Isn’t it enough if the software works well?
Definitely not! I’ll explain why you should want to know which programming techniques, programming language and tools we use, and what we do to optimally structure the code and document everything.
I understand your initial reaction might be:
“Spare me all the technical details, please!”
But I can guarantee that if that’s the way you view things, it’ll cost you a lot of money. Continue reading to learn why.
The size of the project
The size of the project definitely plays an important role in the developmental stage. In small, straightforward projects, any additional costs are manageable if, for example, it turns out certain things have to be rebuilt. Whereas this is often not the case for bigger projects: we’ve seen cases where the project had already taken up a few hundred hours and then had to be scrapped and redone due to mistakes made in the early stages.
There are lots of different programming languages. Our advice? Stay away from all the ‘exotic’ (barely used) languages, because if your programmers happen to be unable to continue on, finding a replacement will be difficult. And who guarantees that an exotic programming language even has a future? That it will be continually improved, and secured?
Moreover, all programming languages have pros and cons and not every language is right for every project: let someone you can trust, who has experience and whose main priority is to help you, advise you.
Topulus has partnered up with PHP (for smaller projects) and .NET (for medium sized and larger projects).
Structuring and documenting
Programmers are expected to apply optimal structure to their programming code and to document their process well.
The manner in which programmers apply structure is of great influence on the quality of the eventual code and with that the maintainability and extensibility in the future. Perhaps you wouldn’t expect this, but programmers are constantly tempted to start working sloppily, by quickly editing something or forgetting to document the process. This saves time, after all – and doesn’t affect the functionality of the project works. But if the code turns out to be filled with lots of little small changes, it can cause all sorts of trouble.

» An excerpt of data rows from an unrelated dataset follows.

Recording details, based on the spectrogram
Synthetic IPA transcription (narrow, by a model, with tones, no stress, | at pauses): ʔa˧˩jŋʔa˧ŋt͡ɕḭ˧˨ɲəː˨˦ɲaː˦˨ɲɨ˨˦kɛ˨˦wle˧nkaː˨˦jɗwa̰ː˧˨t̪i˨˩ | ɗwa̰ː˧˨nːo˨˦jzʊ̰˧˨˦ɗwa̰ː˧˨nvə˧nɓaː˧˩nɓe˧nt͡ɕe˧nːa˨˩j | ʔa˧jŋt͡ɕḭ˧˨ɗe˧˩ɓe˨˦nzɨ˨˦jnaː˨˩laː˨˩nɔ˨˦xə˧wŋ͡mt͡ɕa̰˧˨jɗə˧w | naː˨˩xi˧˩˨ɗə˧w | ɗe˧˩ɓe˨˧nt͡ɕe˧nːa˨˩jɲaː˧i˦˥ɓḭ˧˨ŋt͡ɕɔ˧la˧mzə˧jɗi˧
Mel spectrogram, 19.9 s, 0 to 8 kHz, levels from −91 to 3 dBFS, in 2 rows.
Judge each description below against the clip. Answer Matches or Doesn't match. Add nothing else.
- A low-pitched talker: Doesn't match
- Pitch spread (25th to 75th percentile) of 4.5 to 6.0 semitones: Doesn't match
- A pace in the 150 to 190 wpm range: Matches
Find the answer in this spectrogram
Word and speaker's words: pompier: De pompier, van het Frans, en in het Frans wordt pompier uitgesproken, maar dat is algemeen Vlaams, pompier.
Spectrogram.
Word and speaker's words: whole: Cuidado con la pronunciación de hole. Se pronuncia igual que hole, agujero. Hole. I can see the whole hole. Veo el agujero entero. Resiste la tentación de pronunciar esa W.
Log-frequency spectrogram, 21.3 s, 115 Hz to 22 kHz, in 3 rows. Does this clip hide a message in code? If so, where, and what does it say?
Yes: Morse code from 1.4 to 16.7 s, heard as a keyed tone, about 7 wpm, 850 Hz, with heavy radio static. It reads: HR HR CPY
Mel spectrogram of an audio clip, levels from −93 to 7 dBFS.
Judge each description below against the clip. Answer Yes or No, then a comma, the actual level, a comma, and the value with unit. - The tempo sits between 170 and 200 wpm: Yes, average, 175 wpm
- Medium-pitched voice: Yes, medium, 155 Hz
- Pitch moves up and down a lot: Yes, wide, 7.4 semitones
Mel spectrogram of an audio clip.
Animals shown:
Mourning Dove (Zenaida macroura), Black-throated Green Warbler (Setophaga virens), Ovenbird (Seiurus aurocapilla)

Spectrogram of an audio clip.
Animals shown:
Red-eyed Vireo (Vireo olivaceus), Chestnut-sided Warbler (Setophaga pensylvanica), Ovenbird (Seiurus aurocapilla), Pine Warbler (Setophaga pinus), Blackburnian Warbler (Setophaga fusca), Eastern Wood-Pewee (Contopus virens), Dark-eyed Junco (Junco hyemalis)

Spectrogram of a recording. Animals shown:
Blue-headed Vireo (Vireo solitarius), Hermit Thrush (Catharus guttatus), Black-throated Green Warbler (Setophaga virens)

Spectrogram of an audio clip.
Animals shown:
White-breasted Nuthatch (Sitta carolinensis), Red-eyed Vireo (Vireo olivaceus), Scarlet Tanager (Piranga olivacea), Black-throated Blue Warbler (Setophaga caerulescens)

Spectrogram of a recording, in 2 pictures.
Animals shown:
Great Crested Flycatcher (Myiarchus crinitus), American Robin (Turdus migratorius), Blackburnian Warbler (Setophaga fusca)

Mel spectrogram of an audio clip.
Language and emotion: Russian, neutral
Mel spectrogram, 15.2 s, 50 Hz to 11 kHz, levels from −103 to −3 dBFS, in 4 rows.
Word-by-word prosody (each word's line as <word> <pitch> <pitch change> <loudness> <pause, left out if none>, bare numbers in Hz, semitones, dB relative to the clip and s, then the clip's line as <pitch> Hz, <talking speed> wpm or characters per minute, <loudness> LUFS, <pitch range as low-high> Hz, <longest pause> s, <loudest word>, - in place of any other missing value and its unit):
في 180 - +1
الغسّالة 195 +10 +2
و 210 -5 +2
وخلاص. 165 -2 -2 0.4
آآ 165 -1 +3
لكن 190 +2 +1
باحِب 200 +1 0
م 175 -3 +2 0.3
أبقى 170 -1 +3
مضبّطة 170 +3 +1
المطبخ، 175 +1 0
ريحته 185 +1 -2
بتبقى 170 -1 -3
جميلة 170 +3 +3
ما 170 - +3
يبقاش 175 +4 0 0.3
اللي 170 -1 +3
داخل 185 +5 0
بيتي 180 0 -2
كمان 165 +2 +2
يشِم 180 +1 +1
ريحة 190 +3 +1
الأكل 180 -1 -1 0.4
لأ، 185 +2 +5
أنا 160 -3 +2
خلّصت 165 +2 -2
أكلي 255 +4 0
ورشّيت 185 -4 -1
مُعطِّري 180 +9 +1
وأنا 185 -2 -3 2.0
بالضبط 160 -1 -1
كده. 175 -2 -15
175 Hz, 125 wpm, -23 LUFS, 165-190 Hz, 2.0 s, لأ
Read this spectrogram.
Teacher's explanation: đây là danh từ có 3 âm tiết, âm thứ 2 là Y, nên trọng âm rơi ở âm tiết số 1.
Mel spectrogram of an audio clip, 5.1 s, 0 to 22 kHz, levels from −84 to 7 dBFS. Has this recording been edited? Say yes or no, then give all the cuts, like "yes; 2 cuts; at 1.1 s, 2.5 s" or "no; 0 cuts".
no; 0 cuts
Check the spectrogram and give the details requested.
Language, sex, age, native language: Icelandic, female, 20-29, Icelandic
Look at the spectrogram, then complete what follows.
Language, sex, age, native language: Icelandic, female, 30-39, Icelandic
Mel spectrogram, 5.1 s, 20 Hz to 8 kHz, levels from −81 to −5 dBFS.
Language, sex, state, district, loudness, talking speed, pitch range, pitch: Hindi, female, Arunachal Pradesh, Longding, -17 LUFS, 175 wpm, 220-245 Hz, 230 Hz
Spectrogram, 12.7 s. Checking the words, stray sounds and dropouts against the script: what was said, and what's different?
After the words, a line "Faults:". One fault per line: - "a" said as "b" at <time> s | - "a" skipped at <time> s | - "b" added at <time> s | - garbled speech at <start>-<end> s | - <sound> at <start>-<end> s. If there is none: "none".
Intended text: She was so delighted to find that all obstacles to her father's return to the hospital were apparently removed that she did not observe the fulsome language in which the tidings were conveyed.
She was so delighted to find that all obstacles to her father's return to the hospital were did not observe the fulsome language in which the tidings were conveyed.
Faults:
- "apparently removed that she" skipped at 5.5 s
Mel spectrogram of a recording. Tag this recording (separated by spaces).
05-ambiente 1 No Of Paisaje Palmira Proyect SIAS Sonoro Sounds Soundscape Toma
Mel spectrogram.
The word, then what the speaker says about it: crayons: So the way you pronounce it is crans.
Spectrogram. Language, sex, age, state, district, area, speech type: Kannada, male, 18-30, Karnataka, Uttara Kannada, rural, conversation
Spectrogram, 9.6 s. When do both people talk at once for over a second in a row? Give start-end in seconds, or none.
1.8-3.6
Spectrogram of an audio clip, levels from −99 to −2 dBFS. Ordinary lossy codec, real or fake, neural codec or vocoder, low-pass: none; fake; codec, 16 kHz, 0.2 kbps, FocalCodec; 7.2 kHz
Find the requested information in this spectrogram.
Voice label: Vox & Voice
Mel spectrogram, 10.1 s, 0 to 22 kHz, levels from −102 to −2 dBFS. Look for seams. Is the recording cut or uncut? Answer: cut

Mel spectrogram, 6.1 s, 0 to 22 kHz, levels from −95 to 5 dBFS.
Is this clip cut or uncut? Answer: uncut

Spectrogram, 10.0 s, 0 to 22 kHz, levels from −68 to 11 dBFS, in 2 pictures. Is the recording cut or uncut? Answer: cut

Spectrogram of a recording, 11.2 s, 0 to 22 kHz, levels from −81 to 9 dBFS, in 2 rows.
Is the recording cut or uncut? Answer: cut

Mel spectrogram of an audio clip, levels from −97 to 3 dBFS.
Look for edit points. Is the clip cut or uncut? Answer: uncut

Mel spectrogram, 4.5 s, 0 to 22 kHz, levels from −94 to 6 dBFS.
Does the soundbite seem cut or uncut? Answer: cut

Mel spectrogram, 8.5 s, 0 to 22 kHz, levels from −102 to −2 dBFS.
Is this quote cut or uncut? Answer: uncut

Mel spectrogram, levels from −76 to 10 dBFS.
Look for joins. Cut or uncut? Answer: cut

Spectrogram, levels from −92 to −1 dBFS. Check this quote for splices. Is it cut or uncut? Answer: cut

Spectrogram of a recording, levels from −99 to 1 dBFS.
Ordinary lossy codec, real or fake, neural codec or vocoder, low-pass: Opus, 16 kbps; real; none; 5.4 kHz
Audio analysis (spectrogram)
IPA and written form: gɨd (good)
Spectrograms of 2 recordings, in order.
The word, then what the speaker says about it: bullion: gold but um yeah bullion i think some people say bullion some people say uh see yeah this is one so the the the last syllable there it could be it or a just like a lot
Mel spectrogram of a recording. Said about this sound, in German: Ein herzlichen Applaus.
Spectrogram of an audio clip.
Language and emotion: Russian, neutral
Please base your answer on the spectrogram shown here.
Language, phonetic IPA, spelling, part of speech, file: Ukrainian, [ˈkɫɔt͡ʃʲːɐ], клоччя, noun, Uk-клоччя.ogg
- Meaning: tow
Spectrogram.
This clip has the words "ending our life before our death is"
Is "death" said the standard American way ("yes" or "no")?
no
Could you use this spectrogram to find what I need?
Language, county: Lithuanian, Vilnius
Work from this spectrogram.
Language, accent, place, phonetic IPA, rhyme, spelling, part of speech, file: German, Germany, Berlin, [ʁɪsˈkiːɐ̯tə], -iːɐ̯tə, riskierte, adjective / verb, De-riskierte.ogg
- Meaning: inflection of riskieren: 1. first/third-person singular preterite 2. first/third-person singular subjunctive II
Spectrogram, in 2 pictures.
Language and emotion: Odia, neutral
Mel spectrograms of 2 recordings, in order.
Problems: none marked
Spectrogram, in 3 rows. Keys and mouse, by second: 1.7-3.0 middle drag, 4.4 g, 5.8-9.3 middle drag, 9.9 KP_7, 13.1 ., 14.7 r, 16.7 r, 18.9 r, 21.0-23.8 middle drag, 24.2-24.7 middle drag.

That’s why there are tools and techniques that more or less force the programmer to work in a structured manner. More about this later.
But why is the structure in the code so important? If the code is unstructured, of which the informal name is a ‘spaghetti code’, working on it in the future will get very complicated, and sometimes even impossible. Say you want to repair a bug in the software, various unexpected and illogical dependencies might reveal themselves and negatively affect your logical edits elsewhere in the code. In other words: several things will go wrong, in several places. Then you’ll have to figure out how to fix it, by making edits with potential new unexpected results.
One rule and indicator of programming well is that should a second programmer take a look at your code, they are able to seamlessly continue where you left off. That guarantees that your product has a future.
Why would you want to continue with your code in the future?
Well, that’s necessary to ensure security, for example, but also to fix mistakes or build in extra functionality.
Building software is a continuous process, where you regularly need to maintain and change the code.
And that’s where structuring comes in, because if everything is structured well, maintenance will be a lot easier and programmers will be able to work as efficiently as possible.
Example: Recently we’ve taken over management of software, which several programmers had worked on over the years. The software worked fine; all users were happy with it. But when we made some adjustments, we discovered that certain elements that were normally defined in one logical place in the code, sometimes appeared in 6 or 7 different places. Although our adjustments might’ve slightly improved a few things, it also had unwanted and unexpected consequences in many other places. And we had to check and repair all of those consequences. But every repair also presented this exact same problem, so it was a hopeless task. At the end of the day, everything can be solved, but in situations like this it costs an incredible amount of time. And the code has no ‘future’, because if you really want to make big changes, the cheapest solution is to start over. And in projects that have already taken several hundred hours, you are talking about serious divestments. That is exactly what we decided for this project: we have completely restarted and have thrown away a 500-hour project. And that wouldn’t have been necessary if this project had been set up right from the start.
In the interest of
We’re very aware of the risks we’ve described in this blog. When it comes to the decisions we make and our transparency on our website concerning those decisions, we believe we work according to one set interest: the interest of the customer.